##### Study material #####

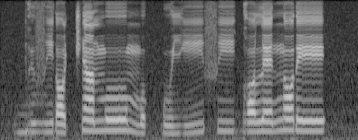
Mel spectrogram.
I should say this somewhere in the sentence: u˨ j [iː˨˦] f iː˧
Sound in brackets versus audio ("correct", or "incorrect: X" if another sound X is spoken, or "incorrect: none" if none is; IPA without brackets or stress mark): correct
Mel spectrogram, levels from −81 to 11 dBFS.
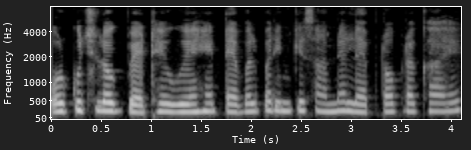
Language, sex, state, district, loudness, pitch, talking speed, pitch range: Hindi, female, Chhattisgarh, Raipur, -18 LUFS, 220 Hz, 190 wpm, 210-230 Hz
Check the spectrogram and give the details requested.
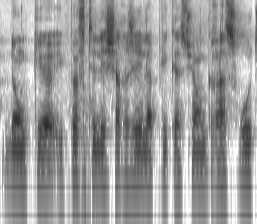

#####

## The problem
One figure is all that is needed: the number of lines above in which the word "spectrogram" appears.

## Exercise response
3